#### WHAT THIS TASK INVOLVES
Look through the records below for the line holding "Try transcribing the". Write it out exactly, with each following line through the line holding "Can you put".

#### DATA IN THIS EXERCISE

-----

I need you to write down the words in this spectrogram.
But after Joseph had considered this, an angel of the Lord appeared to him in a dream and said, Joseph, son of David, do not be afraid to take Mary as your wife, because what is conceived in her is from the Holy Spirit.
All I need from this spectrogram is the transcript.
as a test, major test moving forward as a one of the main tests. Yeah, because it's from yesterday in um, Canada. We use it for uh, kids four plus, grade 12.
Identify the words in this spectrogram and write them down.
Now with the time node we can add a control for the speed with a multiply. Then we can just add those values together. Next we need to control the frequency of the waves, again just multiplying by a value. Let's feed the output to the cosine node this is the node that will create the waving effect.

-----

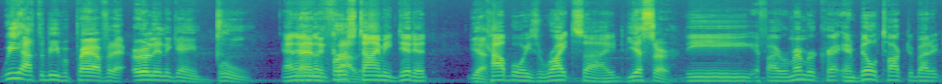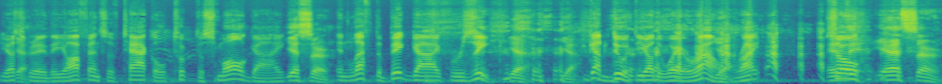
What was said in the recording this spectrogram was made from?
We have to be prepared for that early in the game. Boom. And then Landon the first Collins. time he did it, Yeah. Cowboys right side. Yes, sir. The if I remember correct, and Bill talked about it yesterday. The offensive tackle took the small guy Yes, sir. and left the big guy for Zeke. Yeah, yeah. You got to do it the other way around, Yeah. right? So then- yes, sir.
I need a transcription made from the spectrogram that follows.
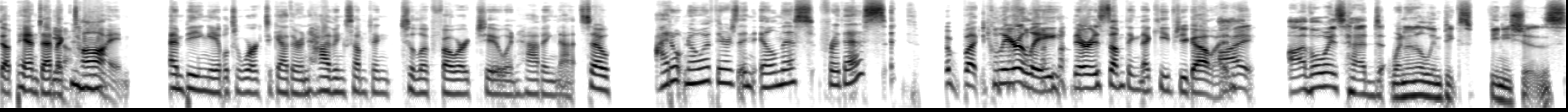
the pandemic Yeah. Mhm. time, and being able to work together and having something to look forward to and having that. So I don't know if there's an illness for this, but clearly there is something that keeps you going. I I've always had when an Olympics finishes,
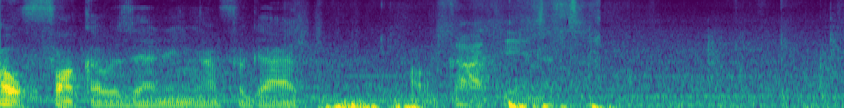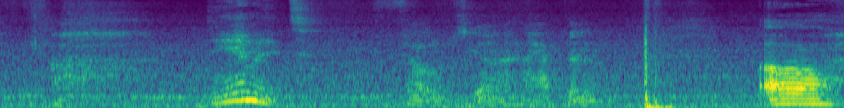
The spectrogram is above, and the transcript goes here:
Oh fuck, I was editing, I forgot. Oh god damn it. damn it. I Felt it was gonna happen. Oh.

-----

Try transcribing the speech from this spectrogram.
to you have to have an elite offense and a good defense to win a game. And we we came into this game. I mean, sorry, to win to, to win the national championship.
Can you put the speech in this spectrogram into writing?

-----

#### RESULT
Try transcribing the speech from this spectrogram.
to you have to have an elite offense and a good defense to win a game. And we we came into this game. I mean, sorry, to win to, to win the national championship.
Can you put the speech in this spectrogram into writing?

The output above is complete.